┌──
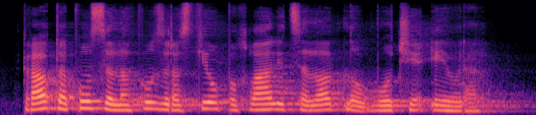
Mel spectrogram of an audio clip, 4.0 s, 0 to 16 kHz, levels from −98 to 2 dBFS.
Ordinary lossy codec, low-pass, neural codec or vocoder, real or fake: none; 14.4 kHz; codec, 32 kHz, 1.9 kbps, SNAC; fake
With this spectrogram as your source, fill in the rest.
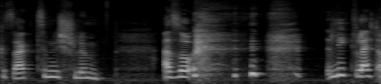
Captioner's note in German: gelächter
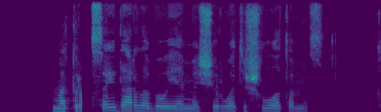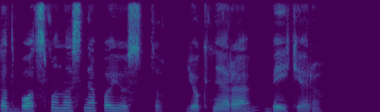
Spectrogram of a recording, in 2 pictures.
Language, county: Lithuanian, Vilnius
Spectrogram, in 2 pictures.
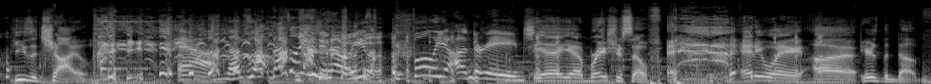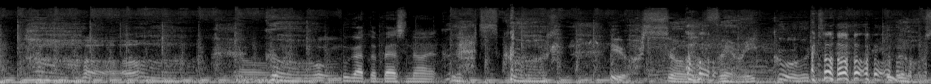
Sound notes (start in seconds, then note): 0.9 laughing; 9.5 groaning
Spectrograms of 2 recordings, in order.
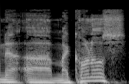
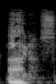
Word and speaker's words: Mykonos: The couple told People in a joint statement, we chose to celebrate our love by getting married at our villa in Mykonos. – Mykonos.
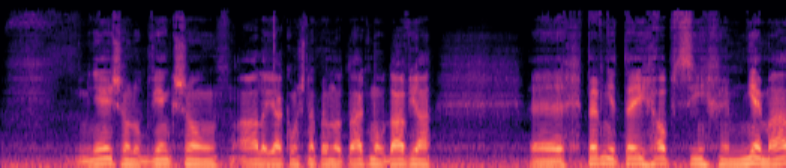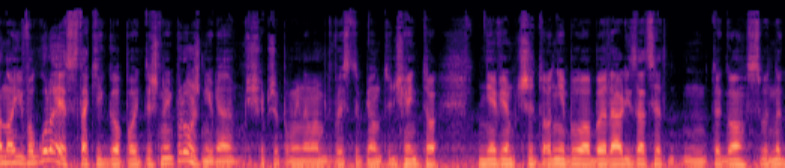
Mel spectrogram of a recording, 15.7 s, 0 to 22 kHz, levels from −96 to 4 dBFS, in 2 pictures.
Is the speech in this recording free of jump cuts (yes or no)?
no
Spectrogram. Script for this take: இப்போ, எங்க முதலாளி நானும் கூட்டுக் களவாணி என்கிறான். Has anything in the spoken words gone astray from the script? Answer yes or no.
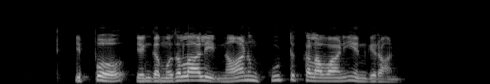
no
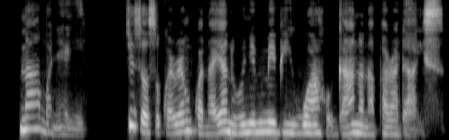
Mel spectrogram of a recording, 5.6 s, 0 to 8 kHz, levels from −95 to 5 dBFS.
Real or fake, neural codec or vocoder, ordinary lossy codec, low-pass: real; none; none; none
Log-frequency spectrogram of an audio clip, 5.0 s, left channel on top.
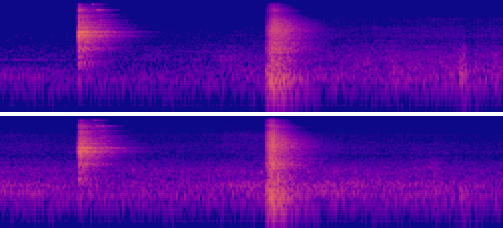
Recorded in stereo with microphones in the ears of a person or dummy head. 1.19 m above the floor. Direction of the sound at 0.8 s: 25° left (ahead or behind).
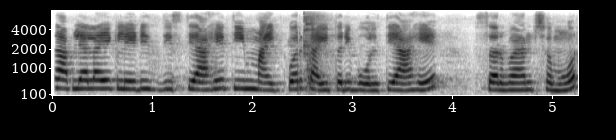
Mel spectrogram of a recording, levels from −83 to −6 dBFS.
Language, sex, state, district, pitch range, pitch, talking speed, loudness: Marathi, female, Maharashtra, Sindhudurg, 250-290 Hz, 265 Hz, 125 wpm, -16 LUFS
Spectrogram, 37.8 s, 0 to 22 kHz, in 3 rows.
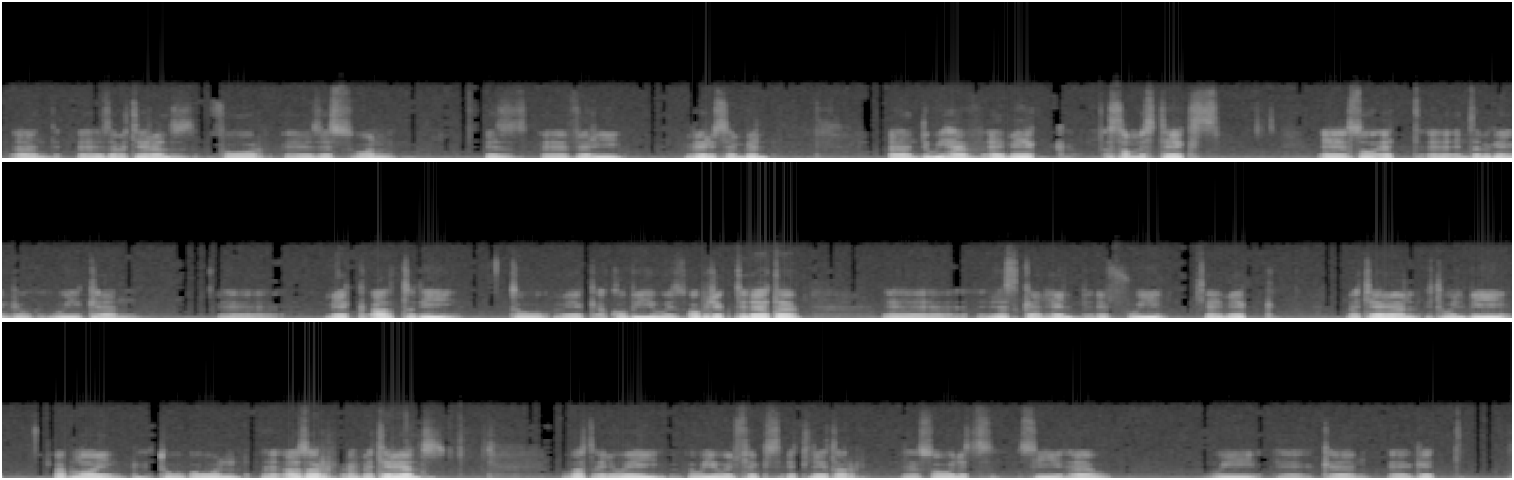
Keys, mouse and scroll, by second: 0.8 middle click, 3.4 shift+d, 5.4 x, 12.8-14.7 right drag, 15.7 alt+d, 16.6-17.8 drag, 17.8-18.8 middle drag, 19.2 g, 22.0 ctrl+Up, 23.9 middle click, 25.3 r, 32.1 click, 34.8 click, 35.5 z.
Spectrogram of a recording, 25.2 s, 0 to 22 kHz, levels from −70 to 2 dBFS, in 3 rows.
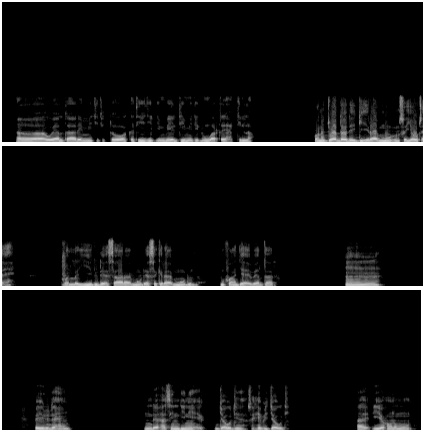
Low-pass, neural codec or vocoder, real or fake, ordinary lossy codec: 7.2 kHz; none; real; Opus, 64 kbps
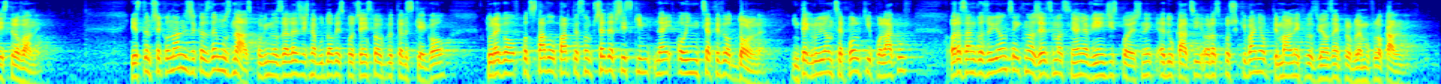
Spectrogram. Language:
Polish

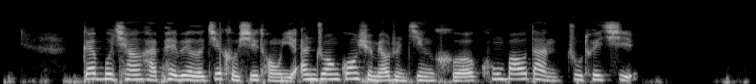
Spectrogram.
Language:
Chinese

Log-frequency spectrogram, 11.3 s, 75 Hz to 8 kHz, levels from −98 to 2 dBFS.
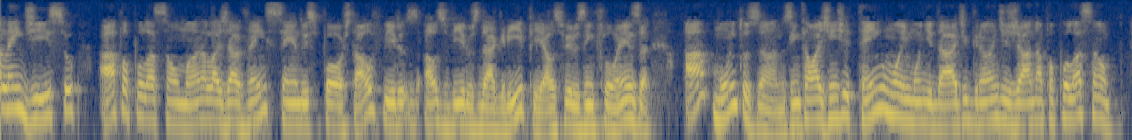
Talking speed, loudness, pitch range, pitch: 170 wpm, -21 LUFS, 125-155 Hz, 135 Hz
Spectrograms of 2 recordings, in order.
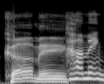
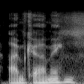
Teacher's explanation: for simple statements, it's usually a falling tone. I'm coming. The voice drops down at the end.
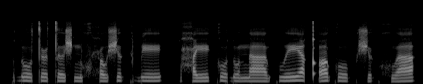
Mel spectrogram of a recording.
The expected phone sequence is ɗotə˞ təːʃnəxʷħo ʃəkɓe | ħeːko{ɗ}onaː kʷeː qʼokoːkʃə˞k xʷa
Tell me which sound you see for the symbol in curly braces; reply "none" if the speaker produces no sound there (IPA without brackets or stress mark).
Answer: ɗ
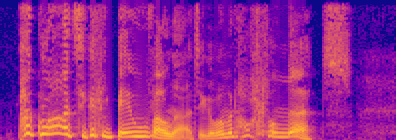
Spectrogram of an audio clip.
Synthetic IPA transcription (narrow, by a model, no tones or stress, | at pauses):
pʰaɡlˠaːd̥sʰiɡaɬibɪwvɛlˠna̰dʰiɡəvɔdmanhɔɬɔlˠnət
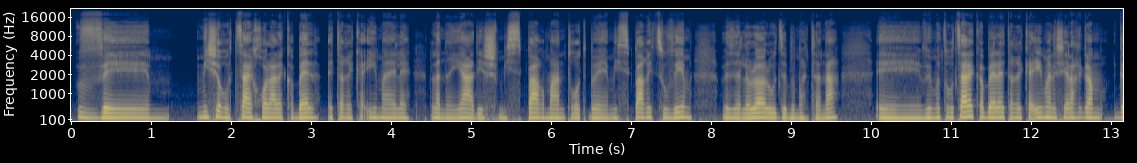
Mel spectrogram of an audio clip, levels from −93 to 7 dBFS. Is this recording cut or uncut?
uncut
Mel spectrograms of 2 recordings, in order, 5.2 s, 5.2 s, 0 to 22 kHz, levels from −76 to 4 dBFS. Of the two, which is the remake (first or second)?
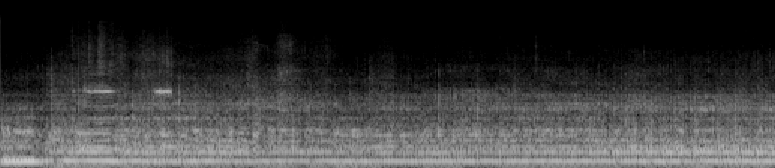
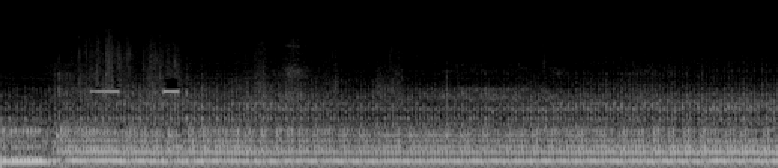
first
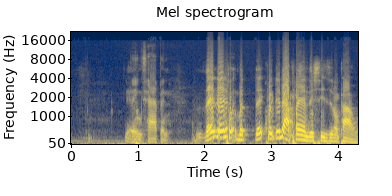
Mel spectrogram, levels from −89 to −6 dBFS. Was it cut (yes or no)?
yes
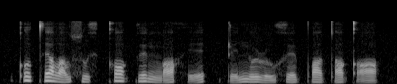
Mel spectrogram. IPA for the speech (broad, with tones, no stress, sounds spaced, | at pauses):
kʼ o˥˧ t̪ʰ ɪ˥˧ lˠ ɪ˩˥ lˠ sʷ ɪ˩˧˩ x kʰ ɔ˥˧ k ø˥˧ ŋ ɒ˩˧˩ h ɪ˩˥ | ʈ ɪ˩˥ n u˩˧˩ ɭ u˩˥ x ø˩˧˩ pʰ ɒ˥˧ tʼ ɒ˥˧ kʼ ɒ˩˧˩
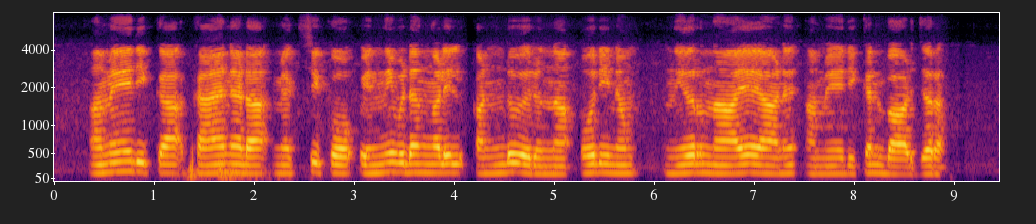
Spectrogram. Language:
Malayalam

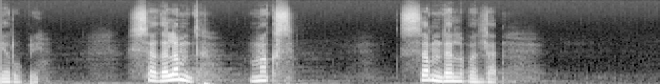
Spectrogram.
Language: Glavda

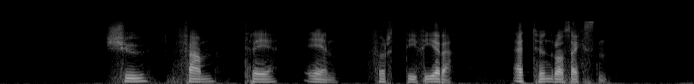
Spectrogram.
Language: Norwegian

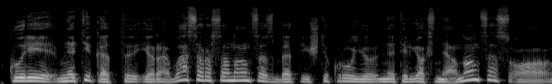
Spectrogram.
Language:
Lithuanian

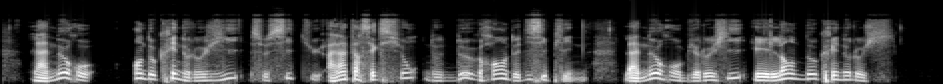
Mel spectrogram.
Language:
French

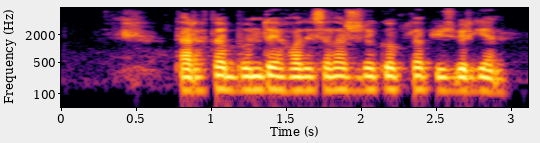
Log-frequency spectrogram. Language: Uzbek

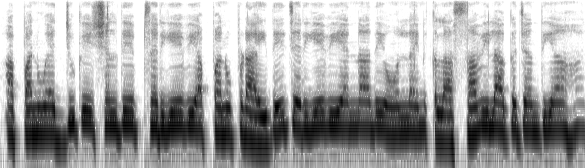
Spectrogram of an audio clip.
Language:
Punjabi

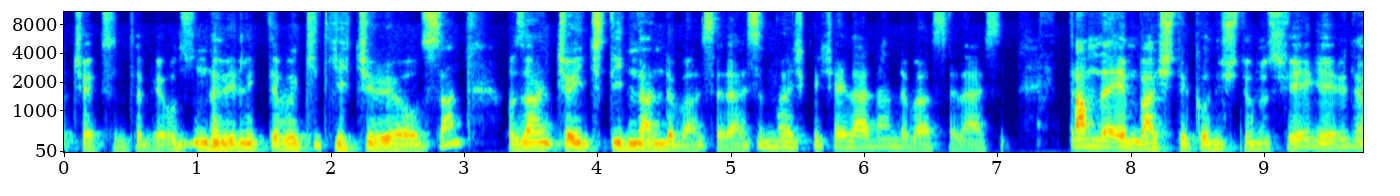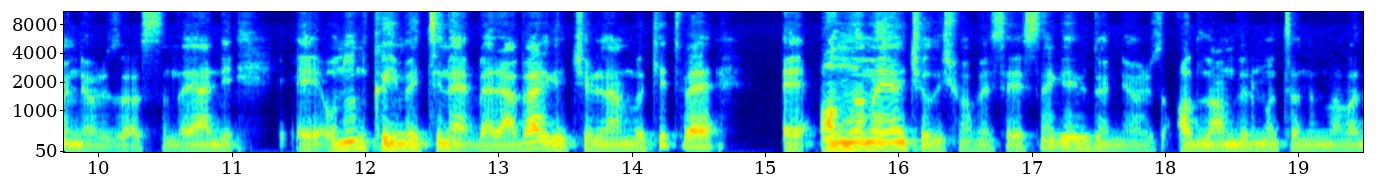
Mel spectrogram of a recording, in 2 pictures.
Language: Turkish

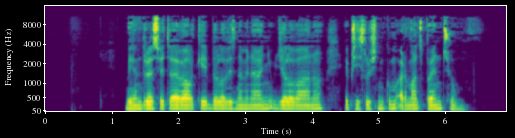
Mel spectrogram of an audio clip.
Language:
Czech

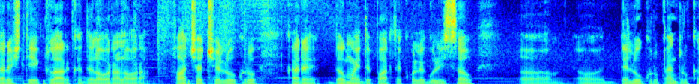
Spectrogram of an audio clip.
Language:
Romanian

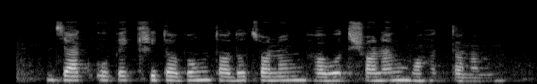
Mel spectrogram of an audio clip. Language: Bangla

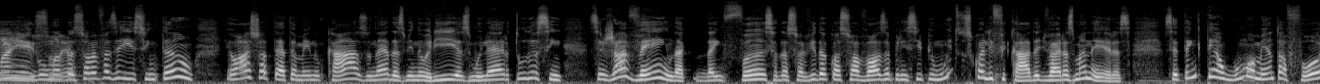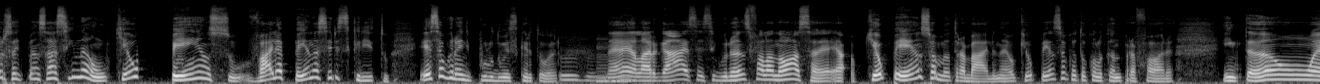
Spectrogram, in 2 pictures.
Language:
Portuguese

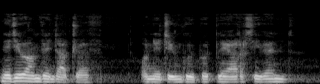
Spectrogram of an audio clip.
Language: Welsh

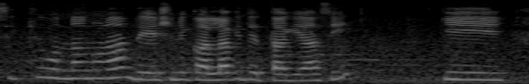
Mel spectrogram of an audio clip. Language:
Punjabi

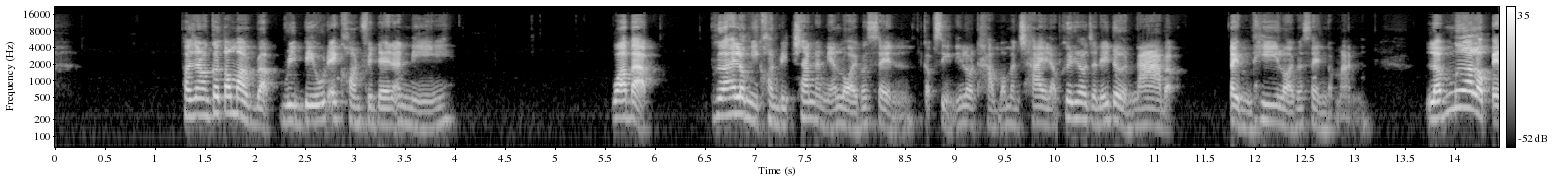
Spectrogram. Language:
Thai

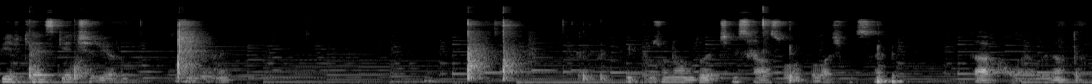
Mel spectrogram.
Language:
Turkish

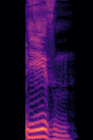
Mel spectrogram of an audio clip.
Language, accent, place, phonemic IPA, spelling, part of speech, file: German, Germany, Berlin, /ˈbeː.zn̩/, Besen, noun, De-Besen.ogg
- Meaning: broom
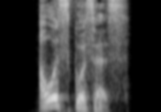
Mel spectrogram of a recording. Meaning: genitive of Ausguss
- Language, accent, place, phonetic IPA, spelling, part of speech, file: German, Germany, Berlin, [ˈaʊ̯sˌɡʊsəs], Ausgusses, noun, De-Ausgusses.ogg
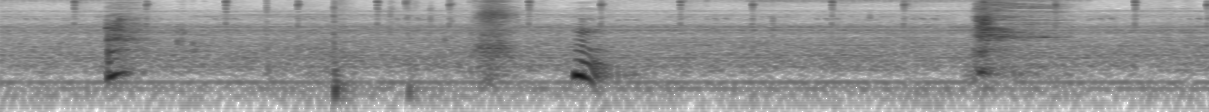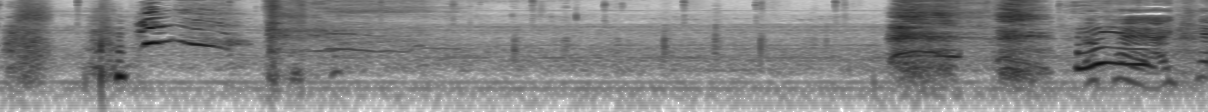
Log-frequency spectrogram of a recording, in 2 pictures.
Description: My daughter got a kick out of my "Pterodactyl" Hiccups. My hiccups have always been squawky for as long as I remember.!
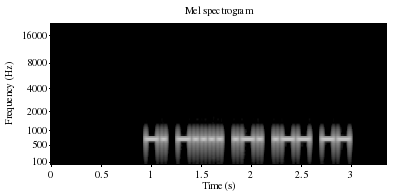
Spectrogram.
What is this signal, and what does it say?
Morse code, heard as a keyed tone, about 29 wpm, 700 Hz. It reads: N6RWM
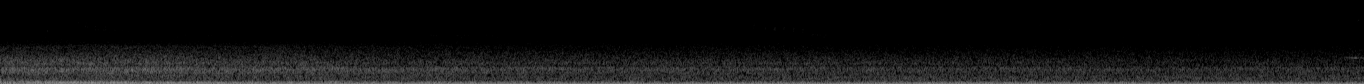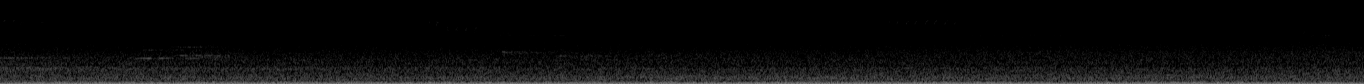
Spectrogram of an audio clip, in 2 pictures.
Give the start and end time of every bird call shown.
[7.32, 8.32] Black-capped Chickadee (Poecile atricapillus)
[13.12, 20.42] Canada Goose (Branta canadensis)
[13.42, 14.42] Black-capped Chickadee (Poecile atricapillus)
[17.82, 18.82] Black-capped Chickadee (Poecile atricapillus)
[22.32, 24.02] Black-capped Chickadee (Poecile atricapillus)

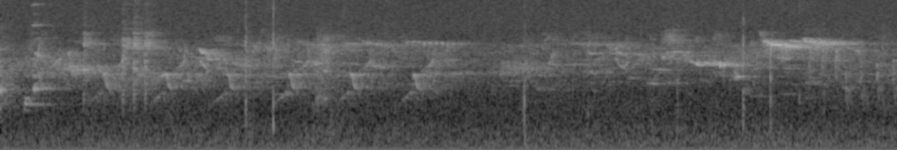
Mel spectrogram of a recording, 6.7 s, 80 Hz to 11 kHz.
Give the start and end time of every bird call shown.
[0.20, 0.50] Iiwi (Drepanis coccinea)
[1.10, 3.20] Northern Cardinal (Cardinalis cardinalis)
[4.40, 6.50] Apapane (Himatione sanguinea)

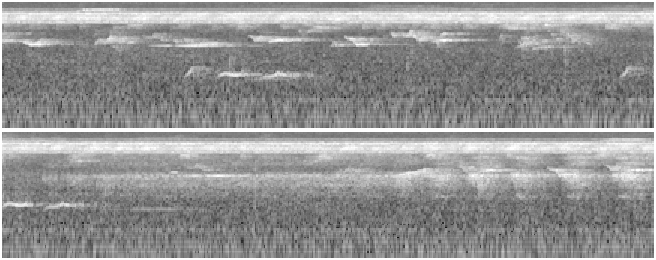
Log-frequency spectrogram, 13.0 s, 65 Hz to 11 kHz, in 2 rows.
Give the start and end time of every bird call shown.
[0.00, 0.64] Plumbeous Antbird (Myrmelastes hyperythrus)
[0.00, 8.04] Plumbeous Pigeon (Patagioenas plumbea)
[0.00, 8.14] Cinereous Tinamou (Crypturellus cinereus)
[0.00, 13.04] Hauxwell's Thrush (Turdus hauxwelli)

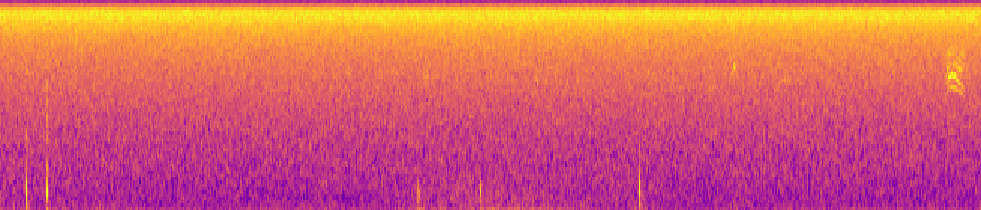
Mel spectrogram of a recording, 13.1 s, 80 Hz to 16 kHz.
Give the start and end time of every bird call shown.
[12.60, 12.89] Hawaii Amakihi (Chlorodrepanis virens)

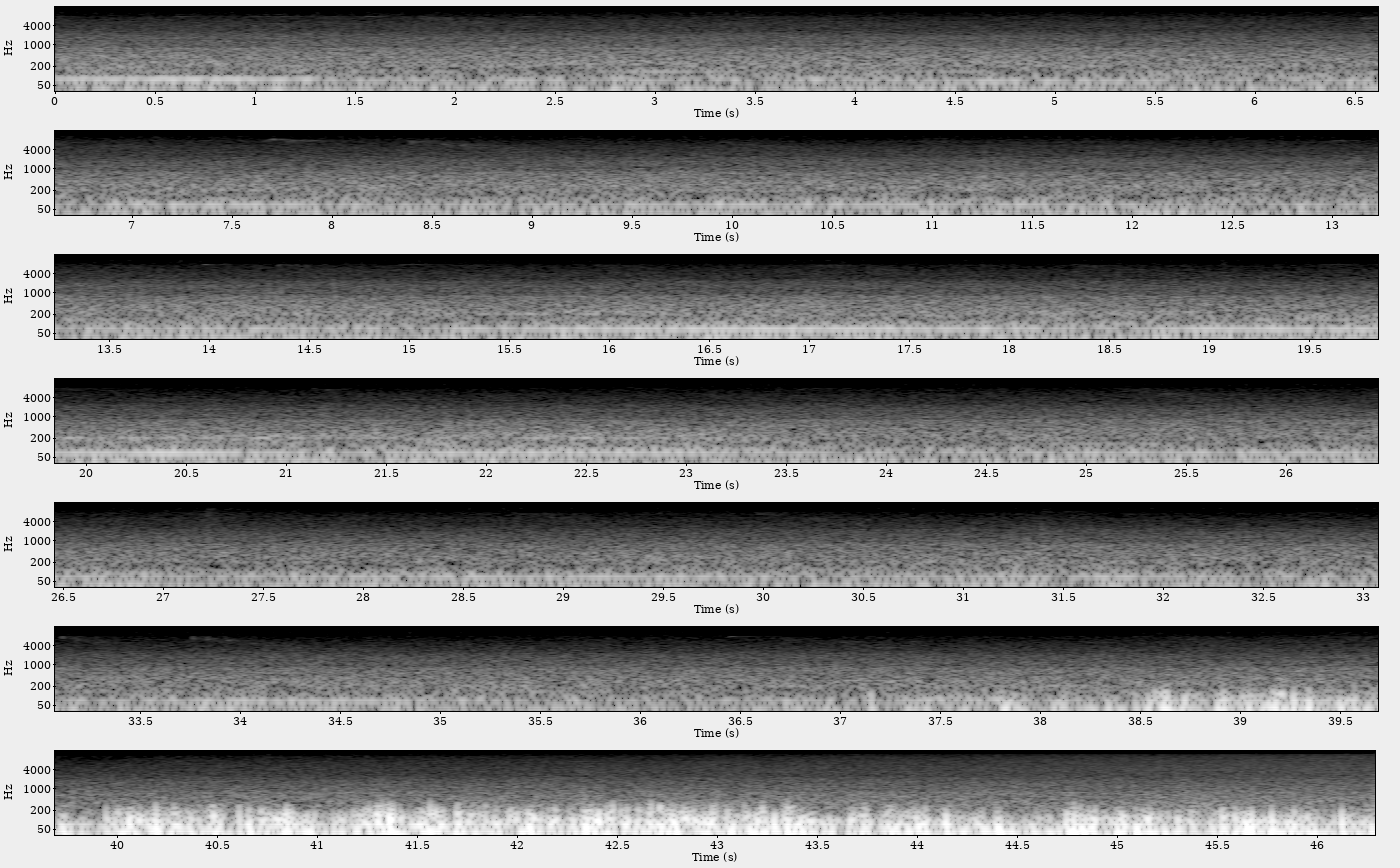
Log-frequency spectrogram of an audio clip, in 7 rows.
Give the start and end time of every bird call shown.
[0.00, 2.60] unidentified bird
[7.40, 9.00] Black-capped Chickadee (Poecile atricapillus)
[12.80, 14.80] unidentified bird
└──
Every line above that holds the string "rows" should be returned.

Expected output >>
Spectrogram, 37.8 s, 0 to 22 kHz, in 3 rows.
Spectrogram of a recording, 25.2 s, 0 to 22 kHz, levels from −70 to 2 dBFS, in 3 rows.
Log-frequency spectrogram, 13.0 s, 65 Hz to 11 kHz, in 2 rows.
Log-frequency spectrogram of an audio clip, in 7 rows.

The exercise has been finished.